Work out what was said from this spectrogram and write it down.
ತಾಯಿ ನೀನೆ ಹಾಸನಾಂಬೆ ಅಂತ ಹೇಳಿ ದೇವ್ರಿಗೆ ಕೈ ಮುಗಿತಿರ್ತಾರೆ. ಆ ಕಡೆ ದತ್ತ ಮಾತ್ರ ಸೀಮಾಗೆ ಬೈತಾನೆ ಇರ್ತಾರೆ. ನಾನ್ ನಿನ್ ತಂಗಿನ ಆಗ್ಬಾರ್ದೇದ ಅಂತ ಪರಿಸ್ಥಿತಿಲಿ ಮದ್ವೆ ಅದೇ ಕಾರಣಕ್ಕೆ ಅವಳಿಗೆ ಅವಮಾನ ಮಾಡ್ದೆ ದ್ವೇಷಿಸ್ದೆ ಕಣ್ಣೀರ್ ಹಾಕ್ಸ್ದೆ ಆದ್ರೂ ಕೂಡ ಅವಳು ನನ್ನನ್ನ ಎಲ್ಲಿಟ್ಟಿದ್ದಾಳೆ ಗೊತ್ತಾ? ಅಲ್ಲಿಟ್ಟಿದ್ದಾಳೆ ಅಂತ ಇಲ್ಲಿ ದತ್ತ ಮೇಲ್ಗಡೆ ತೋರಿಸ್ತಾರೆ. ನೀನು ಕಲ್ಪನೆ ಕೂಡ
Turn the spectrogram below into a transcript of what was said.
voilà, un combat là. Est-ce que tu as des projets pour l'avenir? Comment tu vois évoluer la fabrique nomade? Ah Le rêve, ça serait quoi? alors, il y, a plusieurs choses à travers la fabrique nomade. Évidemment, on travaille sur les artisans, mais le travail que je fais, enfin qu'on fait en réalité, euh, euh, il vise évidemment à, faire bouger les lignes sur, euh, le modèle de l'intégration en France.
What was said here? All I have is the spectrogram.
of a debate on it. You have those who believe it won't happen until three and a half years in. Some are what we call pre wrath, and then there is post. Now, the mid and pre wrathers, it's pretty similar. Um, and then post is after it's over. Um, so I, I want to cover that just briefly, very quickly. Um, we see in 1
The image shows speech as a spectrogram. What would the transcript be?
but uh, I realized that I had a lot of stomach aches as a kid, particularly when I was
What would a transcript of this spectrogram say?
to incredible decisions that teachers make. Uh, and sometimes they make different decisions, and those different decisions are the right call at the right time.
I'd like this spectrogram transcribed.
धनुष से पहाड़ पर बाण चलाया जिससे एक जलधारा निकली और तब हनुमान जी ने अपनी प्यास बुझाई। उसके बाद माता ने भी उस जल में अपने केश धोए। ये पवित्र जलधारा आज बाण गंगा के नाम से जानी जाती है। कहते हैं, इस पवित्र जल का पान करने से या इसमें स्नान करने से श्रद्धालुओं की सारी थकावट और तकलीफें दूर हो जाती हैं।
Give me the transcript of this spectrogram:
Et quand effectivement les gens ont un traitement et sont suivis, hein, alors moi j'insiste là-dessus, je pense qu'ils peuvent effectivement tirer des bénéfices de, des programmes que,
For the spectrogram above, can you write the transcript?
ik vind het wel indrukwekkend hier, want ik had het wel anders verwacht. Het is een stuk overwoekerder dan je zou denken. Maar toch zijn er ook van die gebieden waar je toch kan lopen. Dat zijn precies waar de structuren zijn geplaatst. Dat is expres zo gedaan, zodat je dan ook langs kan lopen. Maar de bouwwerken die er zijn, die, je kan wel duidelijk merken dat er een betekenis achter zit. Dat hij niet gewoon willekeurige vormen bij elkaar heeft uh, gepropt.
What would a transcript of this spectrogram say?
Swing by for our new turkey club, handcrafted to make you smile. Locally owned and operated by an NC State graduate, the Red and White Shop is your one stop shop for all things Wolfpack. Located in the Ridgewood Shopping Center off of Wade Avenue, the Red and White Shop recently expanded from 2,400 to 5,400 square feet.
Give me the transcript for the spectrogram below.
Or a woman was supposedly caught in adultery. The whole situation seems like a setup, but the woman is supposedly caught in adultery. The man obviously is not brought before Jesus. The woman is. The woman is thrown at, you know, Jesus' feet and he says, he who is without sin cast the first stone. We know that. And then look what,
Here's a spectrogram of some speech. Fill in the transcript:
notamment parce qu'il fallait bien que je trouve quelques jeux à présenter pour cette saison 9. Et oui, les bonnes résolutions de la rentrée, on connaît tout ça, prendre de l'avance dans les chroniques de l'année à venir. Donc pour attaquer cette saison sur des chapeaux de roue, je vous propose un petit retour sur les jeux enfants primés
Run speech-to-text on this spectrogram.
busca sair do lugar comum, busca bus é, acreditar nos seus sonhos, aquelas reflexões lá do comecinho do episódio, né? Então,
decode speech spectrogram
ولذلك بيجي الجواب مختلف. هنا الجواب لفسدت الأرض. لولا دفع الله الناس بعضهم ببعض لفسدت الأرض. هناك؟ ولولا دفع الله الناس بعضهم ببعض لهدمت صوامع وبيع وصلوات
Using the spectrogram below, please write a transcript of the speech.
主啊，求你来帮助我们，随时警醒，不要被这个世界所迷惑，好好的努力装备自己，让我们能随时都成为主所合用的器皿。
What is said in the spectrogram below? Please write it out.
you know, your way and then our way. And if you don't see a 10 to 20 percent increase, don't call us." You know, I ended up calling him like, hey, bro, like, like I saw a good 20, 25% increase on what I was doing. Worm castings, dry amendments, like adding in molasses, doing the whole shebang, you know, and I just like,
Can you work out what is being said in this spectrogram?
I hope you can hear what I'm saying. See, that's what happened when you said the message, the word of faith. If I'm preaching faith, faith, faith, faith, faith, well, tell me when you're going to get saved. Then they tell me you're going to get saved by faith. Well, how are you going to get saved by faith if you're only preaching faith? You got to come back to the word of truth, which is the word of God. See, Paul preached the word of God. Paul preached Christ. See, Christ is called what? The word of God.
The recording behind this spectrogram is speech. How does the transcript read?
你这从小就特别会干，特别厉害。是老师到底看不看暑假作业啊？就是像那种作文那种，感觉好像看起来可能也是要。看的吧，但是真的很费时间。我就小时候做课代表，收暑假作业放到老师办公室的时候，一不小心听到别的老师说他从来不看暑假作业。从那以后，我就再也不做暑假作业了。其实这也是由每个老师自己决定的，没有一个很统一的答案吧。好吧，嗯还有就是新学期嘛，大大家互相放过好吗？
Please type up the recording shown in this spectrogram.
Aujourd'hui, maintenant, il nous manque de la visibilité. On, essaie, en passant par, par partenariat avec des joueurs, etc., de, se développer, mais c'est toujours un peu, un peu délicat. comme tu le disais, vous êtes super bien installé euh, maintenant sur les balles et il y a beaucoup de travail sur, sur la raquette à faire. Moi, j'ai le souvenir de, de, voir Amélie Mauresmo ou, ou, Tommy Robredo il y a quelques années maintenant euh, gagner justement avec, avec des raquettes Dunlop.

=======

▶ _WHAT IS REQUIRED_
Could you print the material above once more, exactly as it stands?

▶ _TASK ANSWER_
Work out what was said from this spectrogram and write it down.
ತಾಯಿ ನೀನೆ ಹಾಸನಾಂಬೆ ಅಂತ ಹೇಳಿ ದೇವ್ರಿಗೆ ಕೈ ಮುಗಿತಿರ್ತಾರೆ. ಆ ಕಡೆ ದತ್ತ ಮಾತ್ರ ಸೀಮಾಗೆ ಬೈತಾನೆ ಇರ್ತಾರೆ. ನಾನ್ ನಿನ್ ತಂಗಿನ ಆಗ್ಬಾರ್ದೇದ ಅಂತ ಪರಿಸ್ಥಿತಿಲಿ ಮದ್ವೆ ಅದೇ ಕಾರಣಕ್ಕೆ ಅವಳಿಗೆ ಅವಮಾನ ಮಾಡ್ದೆ ದ್ವೇಷಿಸ್ದೆ ಕಣ್ಣೀರ್ ಹಾಕ್ಸ್ದೆ ಆದ್ರೂ ಕೂಡ ಅವಳು ನನ್ನನ್ನ ಎಲ್ಲಿಟ್ಟಿದ್ದಾಳೆ ಗೊತ್ತಾ? ಅಲ್ಲಿಟ್ಟಿದ್ದಾಳೆ ಅಂತ ಇಲ್ಲಿ ದತ್ತ ಮೇಲ್ಗಡೆ ತೋರಿಸ್ತಾರೆ. ನೀನು ಕಲ್ಪನೆ ಕೂಡ
Turn the spectrogram below into a transcript of what was said.
voilà, un combat là. Est-ce que tu as des projets pour l'avenir? Comment tu vois évoluer la fabrique nomade? Ah Le rêve, ça serait quoi? alors, il y, a plusieurs choses à travers la fabrique nomade. Évidemment, on travaille sur les artisans, mais le travail que je fais, enfin qu'on fait en réalité, euh, euh, il vise évidemment à, faire bouger les lignes sur, euh, le modèle de l'intégration en France.
What was said here? All I have is the spectrogram.
of a debate on it. You have those who believe it won't happen until three and a half years in. Some are what we call pre wrath, and then there is post. Now, the mid and pre wrathers, it's pretty similar. Um, and then post is after it's over. Um, so I, I want to cover that just briefly, very quickly. Um, we see in 1
The image shows speech as a spectrogram. What would the transcript be?
but uh, I realized that I had a lot of stomach aches as a kid, particularly when I was
What would a transcript of this spectrogram say?
to incredible decisions that teachers make. Uh, and sometimes they make different decisions, and those different decisions are the right call at the right time.
I'd like this spectrogram transcribed.
धनुष से पहाड़ पर बाण चलाया जिससे एक जलधारा निकली और तब हनुमान जी ने अपनी प्यास बुझाई। उसके बाद माता ने भी उस जल में अपने केश धोए। ये पवित्र जलधारा आज बाण गंगा के नाम से जानी जाती है। कहते हैं, इस पवित्र जल का पान करने से या इसमें स्नान करने से श्रद्धालुओं की सारी थकावट और तकलीफें दूर हो जाती हैं।
Give me the transcript of this spectrogram:
Et quand effectivement les gens ont un traitement et sont suivis, hein, alors moi j'insiste là-dessus, je pense qu'ils peuvent effectivement tirer des bénéfices de, des programmes que,
For the spectrogram above, can you write the transcript?
ik vind het wel indrukwekkend hier, want ik had het wel anders verwacht. Het is een stuk overwoekerder dan je zou denken. Maar toch zijn er ook van die gebieden waar je toch kan lopen. Dat zijn precies waar de structuren zijn geplaatst. Dat is expres zo gedaan, zodat je dan ook langs kan lopen. Maar de bouwwerken die er zijn, die, je kan wel duidelijk merken dat er een betekenis achter zit. Dat hij niet gewoon willekeurige vormen bij elkaar heeft uh, gepropt.
What would a transcript of this spectrogram say?
Swing by for our new turkey club, handcrafted to make you smile. Locally owned and operated by an NC State graduate, the Red and White Shop is your one stop shop for all things Wolfpack. Located in the Ridgewood Shopping Center off of Wade Avenue, the Red and White Shop recently expanded from 2,400 to 5,400 square feet.
Give me the transcript for the spectrogram below.
Or a woman was supposedly caught in adultery. The whole situation seems like a setup, but the woman is supposedly caught in adultery. The man obviously is not brought before Jesus. The woman is. The woman is thrown at, you know, Jesus' feet and he says, he who is without sin cast the first stone. We know that. And then look what,
Here's a spectrogram of some speech. Fill in the transcript:
notamment parce qu'il fallait bien que je trouve quelques jeux à présenter pour cette saison 9. Et oui, les bonnes résolutions de la rentrée, on connaît tout ça, prendre de l'avance dans les chroniques de l'année à venir. Donc pour attaquer cette saison sur des chapeaux de roue, je vous propose un petit retour sur les jeux enfants primés
Run speech-to-text on this spectrogram.
busca sair do lugar comum, busca bus é, acreditar nos seus sonhos, aquelas reflexões lá do comecinho do episódio, né? Então,
decode speech spectrogram
ولذلك بيجي الجواب مختلف. هنا الجواب لفسدت الأرض. لولا دفع الله الناس بعضهم ببعض لفسدت الأرض. هناك؟ ولولا دفع الله الناس بعضهم ببعض لهدمت صوامع وبيع وصلوات
Using the spectrogram below, please write a transcript of the speech.
主啊，求你来帮助我们，随时警醒，不要被这个世界所迷惑，好好的努力装备自己，让我们能随时都成为主所合用的器皿。
What is said in the spectrogram below? Please write it out.
you know, your way and then our way. And if you don't see a 10 to 20 percent increase, don't call us." You know, I ended up calling him like, hey, bro, like, like I saw a good 20, 25% increase on what I was doing. Worm castings, dry amendments, like adding in molasses, doing the whole shebang, you know, and I just like,
Can you work out what is being said in this spectrogram?
I hope you can hear what I'm saying. See, that's what happened when you said the message, the word of faith. If I'm preaching faith, faith, faith, faith, faith, well, tell me when you're going to get saved. Then they tell me you're going to get saved by faith. Well, how are you going to get saved by faith if you're only preaching faith? You got to come back to the word of truth, which is the word of God. See, Paul preached the word of God. Paul preached Christ. See, Christ is called what? The word of God.
The recording behind this spectrogram is speech. How does the transcript read?
你这从小就特别会干，特别厉害。是老师到底看不看暑假作业啊？就是像那种作文那种，感觉好像看起来可能也是要。看的吧，但是真的很费时间。我就小时候做课代表，收暑假作业放到老师办公室的时候，一不小心听到别的老师说他从来不看暑假作业。从那以后，我就再也不做暑假作业了。其实这也是由每个老师自己决定的，没有一个很统一的答案吧。好吧，嗯还有就是新学期嘛，大大家互相放过好吗？
Please type up the recording shown in this spectrogram.
Aujourd'hui, maintenant, il nous manque de la visibilité. On, essaie, en passant par, par partenariat avec des joueurs, etc., de, se développer, mais c'est toujours un peu, un peu délicat. comme tu le disais, vous êtes super bien installé euh, maintenant sur les balles et il y a beaucoup de travail sur, sur la raquette à faire. Moi, j'ai le souvenir de, de, voir Amélie Mauresmo ou, ou, Tommy Robredo il y a quelques années maintenant euh, gagner justement avec, avec des raquettes Dunlop.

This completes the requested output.